Objective Define polymorphism and explain why it is central to OOP.

Polymorphism and Object Oriented Programming

Polymorphism is a way of giving different meanings to the same message. The meanings are dependent on the type of data being processed. Object orientation takes advantage of polymorphism by linking behavior to the object's type. In addition, polymorphism localizes responsibility for behavior. The client code frequently requires no revision when additional functionality is added to the system through implementor-provided code additions.
In effect, polymorphism is the genie in OOP, taking instruction from a client and properly interpreting its wishes.

Polymorphism in the context of object-oriented programming is the ability of one type alpha to appear as and be used like another type beta. The purpose of polymorphism is to implement a style of programming called message-passing in which objects of various types define a common interface of operations for users. In strongly typed languages, polymorphism usually means that type alpha somehow derives from type beta, or type gamma implements an interface that represents type beta.
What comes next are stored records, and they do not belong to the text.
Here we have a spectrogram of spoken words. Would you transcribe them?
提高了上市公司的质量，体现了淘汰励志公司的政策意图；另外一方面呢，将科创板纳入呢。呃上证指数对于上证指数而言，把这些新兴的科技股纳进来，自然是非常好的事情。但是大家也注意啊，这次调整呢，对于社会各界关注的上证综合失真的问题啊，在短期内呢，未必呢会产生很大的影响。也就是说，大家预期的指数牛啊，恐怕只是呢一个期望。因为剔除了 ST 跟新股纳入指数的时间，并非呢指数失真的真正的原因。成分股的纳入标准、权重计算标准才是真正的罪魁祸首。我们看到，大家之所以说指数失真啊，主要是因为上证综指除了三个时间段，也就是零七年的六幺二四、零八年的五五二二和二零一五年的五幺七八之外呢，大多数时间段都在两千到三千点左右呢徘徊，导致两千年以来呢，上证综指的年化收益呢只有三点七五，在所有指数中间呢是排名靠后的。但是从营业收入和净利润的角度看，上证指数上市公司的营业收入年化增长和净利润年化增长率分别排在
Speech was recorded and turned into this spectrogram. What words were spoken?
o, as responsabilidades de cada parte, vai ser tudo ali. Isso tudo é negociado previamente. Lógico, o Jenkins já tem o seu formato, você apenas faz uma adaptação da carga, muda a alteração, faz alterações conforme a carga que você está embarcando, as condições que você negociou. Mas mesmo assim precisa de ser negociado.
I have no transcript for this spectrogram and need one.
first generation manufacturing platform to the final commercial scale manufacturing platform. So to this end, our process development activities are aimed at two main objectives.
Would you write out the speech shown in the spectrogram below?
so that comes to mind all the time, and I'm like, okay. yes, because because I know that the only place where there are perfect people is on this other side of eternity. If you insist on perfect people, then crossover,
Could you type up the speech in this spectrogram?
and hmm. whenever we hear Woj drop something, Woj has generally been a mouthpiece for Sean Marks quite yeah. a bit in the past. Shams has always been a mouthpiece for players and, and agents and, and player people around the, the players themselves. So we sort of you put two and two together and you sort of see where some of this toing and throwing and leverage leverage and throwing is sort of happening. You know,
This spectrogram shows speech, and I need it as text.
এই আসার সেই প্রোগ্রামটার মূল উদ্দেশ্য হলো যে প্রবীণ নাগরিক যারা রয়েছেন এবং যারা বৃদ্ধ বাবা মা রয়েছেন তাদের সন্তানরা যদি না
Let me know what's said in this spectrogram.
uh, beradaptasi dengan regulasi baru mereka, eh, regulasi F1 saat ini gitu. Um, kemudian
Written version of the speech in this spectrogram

In weakly typed languages types are implicitly polymorphic.

Why is polymorphism central to Object Oriented Programming?

Polymorphism is considered central to object-oriented programming (OOP) because it allows for code reuse, flexibility, and abstraction. By allowing different objects to respond differently to the same message, polymorphism enables programmers to write code that can work with a variety of different objects without needing to know their specific types. This makes code more flexible and easier to maintain, as it can be easily extended to work with new types of objects. Polymorphism also promotes code reuse by allowing the same code to be used with different objects, rather than needing to write separate code for each object type. This can significantly reduce code duplication and development time. Additionally, polymorphism enables abstraction, which is a key principle of OOP. Abstraction allows programmers to focus on the essential characteristics and behaviors of an object, rather than its implementation details. Polymorphism supports abstraction by allowing objects to be treated as instances of a more general class, rather than their specific implementation class. Overall, polymorphism is essential to OOP because it promotes code reuse, flexibility, and abstraction, making it easier to write, maintain, and extend complex programs.
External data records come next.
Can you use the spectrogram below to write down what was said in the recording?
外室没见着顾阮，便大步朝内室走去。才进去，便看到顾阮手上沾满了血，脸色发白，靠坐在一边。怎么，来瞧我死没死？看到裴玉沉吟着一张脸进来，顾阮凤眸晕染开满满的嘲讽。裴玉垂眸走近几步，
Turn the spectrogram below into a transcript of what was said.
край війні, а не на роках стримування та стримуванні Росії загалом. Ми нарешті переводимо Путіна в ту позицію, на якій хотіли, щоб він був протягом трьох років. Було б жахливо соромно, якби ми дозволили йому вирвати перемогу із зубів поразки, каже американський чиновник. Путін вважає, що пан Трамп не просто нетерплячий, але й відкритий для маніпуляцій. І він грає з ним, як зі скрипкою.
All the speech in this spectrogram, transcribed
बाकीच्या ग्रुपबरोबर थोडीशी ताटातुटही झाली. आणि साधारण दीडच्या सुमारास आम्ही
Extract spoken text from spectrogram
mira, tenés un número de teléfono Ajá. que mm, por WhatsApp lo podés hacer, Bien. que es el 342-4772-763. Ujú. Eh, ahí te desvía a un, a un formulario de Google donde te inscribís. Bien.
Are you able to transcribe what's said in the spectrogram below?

To begin, examine this short example:
#include <iostream>
using namespace std;
class base {
 virtual void vfunc() {
  cout << "This is base's vfunc().\n";
class derived1 : public base {
  void vfunc() {
  cout << "This is derived1's vfunc().\n";
class derived2 : public base {
 void vfunc() {
 cout < <"This is derived2's vfunc().\n";
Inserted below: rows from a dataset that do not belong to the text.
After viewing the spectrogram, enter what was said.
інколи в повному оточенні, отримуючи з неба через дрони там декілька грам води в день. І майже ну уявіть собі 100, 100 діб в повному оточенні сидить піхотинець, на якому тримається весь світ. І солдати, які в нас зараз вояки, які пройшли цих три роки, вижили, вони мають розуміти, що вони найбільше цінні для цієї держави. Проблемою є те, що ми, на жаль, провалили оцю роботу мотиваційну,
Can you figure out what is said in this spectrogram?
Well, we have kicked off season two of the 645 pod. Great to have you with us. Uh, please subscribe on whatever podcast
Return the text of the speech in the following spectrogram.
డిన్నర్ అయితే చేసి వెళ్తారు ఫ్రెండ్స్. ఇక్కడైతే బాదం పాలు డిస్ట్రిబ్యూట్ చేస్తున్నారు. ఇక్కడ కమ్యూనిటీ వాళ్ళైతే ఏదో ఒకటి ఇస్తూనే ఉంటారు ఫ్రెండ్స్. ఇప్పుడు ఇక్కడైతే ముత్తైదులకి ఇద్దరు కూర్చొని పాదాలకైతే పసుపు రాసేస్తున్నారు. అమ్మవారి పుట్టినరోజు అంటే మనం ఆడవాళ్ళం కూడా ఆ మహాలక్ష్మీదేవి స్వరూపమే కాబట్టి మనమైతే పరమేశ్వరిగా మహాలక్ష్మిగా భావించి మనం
int main(){
 base *p, b;
 derived1 d1;
 derived2 d2;
 // point to base
 p = &b;
 p->vfunc(); // access base's vfunc()
 // point to derived1
 p = &d1;
 p->vfunc(); // access derived1's vfunc()
 // point to derived2
 p = &d2;
 p->vfunc(); // access derived2's vfunc()
 return 0;

This program displays the following:
This is base's vfunc().
This is derived1's vfunc().
This is derived2's vfunc().

As the program illustrates, inside base, the virtual function vfunc() is declared. Notice that the keyword virtual precedes the rest of the function declaration. When vfunc() is redefined by derived1 and derived2, the keyword virtual is not needed. (However, it is not an error to include it when redefining a virtual function inside a derived class; it's just not needed.)